The Diocese of Waiapu has directed its major Diocesan and Social Services Trusts to adopt a strategy of Mission-Aligned Investment as part of Waiapu’s expression of the five-fold mission of the Church. 

Bishop of Waiapu Andrew Hedge was inspired by the ethos of Mission Aligned Investment when he first got an in-depth look at the model in December 2019.

“It stretched our imaginations and caused us to think about how we could use capital in a way that could give us not only a financial return, but show us a ‘measurable impact’ in environmental, social and mission benefits, including equity issues between the diocese and our Tikanga partners.”

Waiapu Anglican Social Service Trust Board CEO Lucy Laitinen says their Trust moved quickly towards Mission Aligned Investment, because under Trust law their beneficiaries were the same: the people of Waiapu and their welfare.

WASSTB received $50m from the sale of its rest homes and retirement villages three years ago, which has grown due to the strong investment market. WASSTB’s Trustees are now looking to see if anywhere up to 40% of their investments could be opened for projects such as social housing, environmentally sustainable or ecological regeneration projects, or Tikanga partnerships responding to social needs.

For Trustees these are radical ideas. That’s why Bishop Andrew invited Waiapu’s Trust Board members and fund managers to deliberate together with synod on the motion.

“It’s brave of the Trustees to take this on and be prepared to establish a policy that for some goes against the grain of what they have been told and worked on for many, many years.” said Lucy Laitinen.

“For Trustees accustomed to the ‘financial return only’ model this represents a complete transformation of the way things are done. It requires them to look again with fresh eyes.”

Bishop Andrew also acknowledged the support of the Rev Jo Crosse and Tim Anderson who put the motion before synod, and particularly the panel of experts from the Provincial Mission Aligned Investment Working Group who helped synod unlock the new plan’s potential.

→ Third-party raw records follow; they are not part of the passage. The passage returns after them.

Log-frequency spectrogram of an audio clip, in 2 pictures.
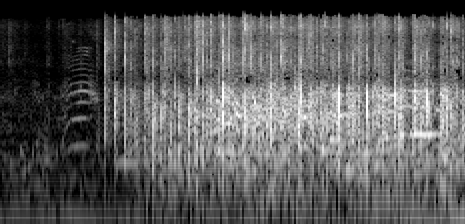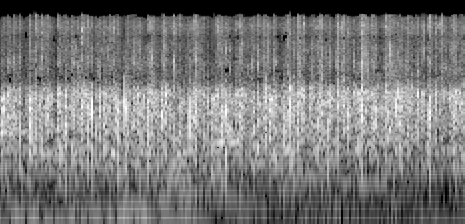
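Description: A crowd claps loudly.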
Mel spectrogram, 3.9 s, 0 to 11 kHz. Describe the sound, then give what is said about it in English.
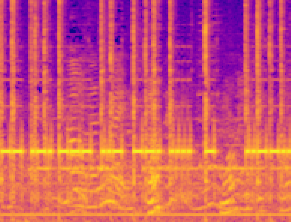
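The last maritime Morse code telegraph message, sent July 12, 1999, beeps out in a steady, mid-high tone, keyed in quick short and long bursts, over crackling static clicks and faint murmuring voices underneath. “On that day, July 12th, 1999, the Morse operators who tapped out these signals for years, even decades, gathered to say goodbye.”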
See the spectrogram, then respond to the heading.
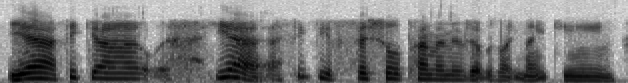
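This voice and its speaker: Gravelly-voiced man on a tinny line. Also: on the high side, animated, moderate pace, dry recording. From Florida, USA. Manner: rambling, self-correcting, laughs easily. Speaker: guest songwriter and producer. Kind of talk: casual interview chat. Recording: dry, phone-like line.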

Archbishop David Moxon laid out the prophetic and missional theology behind Mission Aligned Investment, which he said is neither new nor radical, but a rediscovery of the church’s original way of using its resources to nurture people’s health and wellbeing. 

Working Group member Paul Gilberd spoke on how to move assets toward mission, and James Stewart from Gemelli Consulting showed how social impact investing is growing in popularity for philanthropists, NGOs and companies with a social conscience.

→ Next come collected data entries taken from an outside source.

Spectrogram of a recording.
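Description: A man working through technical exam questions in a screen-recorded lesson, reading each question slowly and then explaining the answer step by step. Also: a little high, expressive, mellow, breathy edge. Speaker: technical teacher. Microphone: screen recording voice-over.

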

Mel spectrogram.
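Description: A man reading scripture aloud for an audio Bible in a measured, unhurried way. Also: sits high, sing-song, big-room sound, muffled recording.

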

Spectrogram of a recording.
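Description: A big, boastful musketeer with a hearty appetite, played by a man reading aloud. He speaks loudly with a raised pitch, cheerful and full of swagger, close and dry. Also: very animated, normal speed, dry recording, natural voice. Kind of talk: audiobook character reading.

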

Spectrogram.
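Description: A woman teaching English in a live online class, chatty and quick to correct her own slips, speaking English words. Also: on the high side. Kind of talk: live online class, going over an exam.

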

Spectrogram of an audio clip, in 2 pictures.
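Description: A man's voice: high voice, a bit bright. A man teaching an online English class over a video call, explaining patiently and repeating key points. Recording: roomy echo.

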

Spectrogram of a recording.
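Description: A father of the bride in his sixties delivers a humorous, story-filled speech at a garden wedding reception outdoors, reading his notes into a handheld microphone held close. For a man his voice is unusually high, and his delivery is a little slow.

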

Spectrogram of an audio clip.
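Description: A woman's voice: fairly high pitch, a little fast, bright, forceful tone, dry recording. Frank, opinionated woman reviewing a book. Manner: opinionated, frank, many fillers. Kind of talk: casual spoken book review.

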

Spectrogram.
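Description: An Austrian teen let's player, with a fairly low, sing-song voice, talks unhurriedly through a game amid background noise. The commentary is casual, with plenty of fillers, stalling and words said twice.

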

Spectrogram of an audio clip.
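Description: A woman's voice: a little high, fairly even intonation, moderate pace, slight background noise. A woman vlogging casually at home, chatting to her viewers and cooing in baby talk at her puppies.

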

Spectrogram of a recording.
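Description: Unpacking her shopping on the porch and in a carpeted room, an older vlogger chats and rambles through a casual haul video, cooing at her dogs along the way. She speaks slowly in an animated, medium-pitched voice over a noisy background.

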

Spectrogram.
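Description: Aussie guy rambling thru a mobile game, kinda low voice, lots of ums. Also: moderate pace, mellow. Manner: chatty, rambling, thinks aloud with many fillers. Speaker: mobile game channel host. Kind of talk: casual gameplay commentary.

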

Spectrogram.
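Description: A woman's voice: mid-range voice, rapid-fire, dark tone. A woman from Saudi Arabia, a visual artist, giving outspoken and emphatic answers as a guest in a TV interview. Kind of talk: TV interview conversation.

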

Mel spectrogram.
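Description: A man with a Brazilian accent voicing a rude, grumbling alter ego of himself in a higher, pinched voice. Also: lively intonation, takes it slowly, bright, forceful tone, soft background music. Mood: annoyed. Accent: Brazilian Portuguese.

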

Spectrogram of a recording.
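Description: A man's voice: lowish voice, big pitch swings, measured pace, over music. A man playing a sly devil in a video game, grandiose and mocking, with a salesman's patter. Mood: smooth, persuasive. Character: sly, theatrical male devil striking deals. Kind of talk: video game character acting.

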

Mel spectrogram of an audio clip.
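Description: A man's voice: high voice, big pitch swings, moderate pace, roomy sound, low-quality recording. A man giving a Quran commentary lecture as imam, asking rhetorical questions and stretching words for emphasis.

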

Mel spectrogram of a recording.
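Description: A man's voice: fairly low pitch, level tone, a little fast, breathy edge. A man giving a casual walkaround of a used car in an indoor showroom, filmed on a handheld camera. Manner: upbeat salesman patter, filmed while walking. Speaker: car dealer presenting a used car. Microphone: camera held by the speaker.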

Bishop Andrew reported that synod members took very quickly to the new topic and engaged at a deep level. “Throughout the whole day of work on this in synod, people were motivated and committed to the conversation, and when we passed the motion it was passed with 100% support.”

The three Waiapu Trust Boards’ task will now be to develop and test strategies to better pinpoint how their investments can offer the best chance of improving people’s lives.

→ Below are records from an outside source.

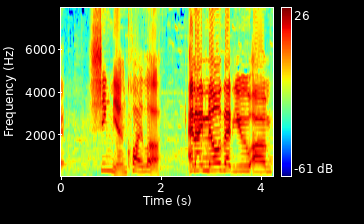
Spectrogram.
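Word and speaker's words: 新年好: Xīnnián hǎo.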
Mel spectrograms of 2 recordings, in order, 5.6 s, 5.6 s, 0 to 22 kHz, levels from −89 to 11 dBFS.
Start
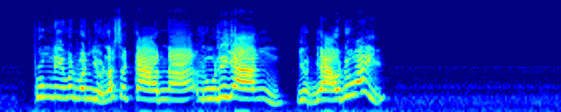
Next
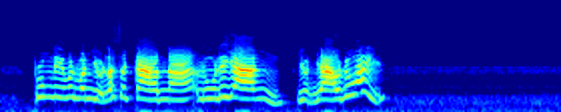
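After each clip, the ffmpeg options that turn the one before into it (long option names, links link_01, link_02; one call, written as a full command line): ffmpeg -i in.wav -filter_complex "[0:a]firequalizer=gain_entry='entry(300,0);entry(870,-11);entry(1800,7);entry(3800,-24);entry(5400,-26)':delay=0.05:min_phase=1,acrossover=split=550[link_01][link_02];[link_01]acompressor=threshold=-45dB:ratio=6[link_03];[link_03][link_02]amix=inputs=2:normalize=0" out.wav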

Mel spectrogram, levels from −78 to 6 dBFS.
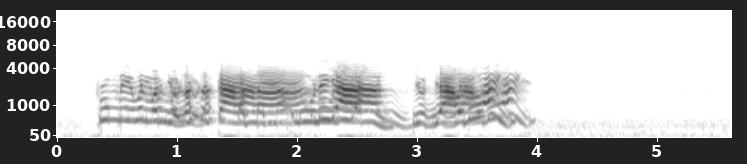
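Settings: ffmpeg -i in.wav -af "aecho=1:1:160:0.473" out.wav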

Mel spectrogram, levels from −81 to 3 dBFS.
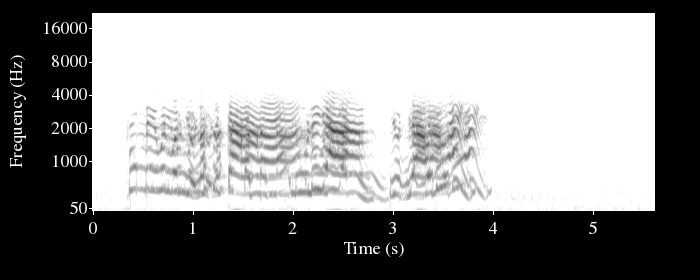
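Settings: ffmpeg -i in.wav -af "flanger=delay=0.5:depth=1.5:regen=-55:speed=0.48:shape=triangular,volume=-4dB" -ar 44100 -c:a libvorbis -b:a 96k out.ogg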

Lucy foresees that process will invigorate a fresh perspective on the shape of mission, ministry and social services in the diocese, especially regarding Tikanga rua partnerships.

While Bishop Andrew has held preliminary conversations with Bishop of Te Manawa o Te Wheke Ngarahu Katene and Bishop of Tairāwhiti Archbishop Don Tamihere, Lucy says it's too early to say what might happen there. 

“If you go in with too many preconceptions in this work you are already losing the heart of it.” she said.

“What comes out of this may be a mission outcome that’s more exciting than any of us can think of from here. We can’t imagine it yet.”

But despite the early days, Rev Jo Crosse said what’s carrying this motion forward will be the renewed energy it has given people for mission. Lucy Laitinen agreed,

“I’ve never been to a Diocesan Synod where the whole room was fizzing like it was on that day.”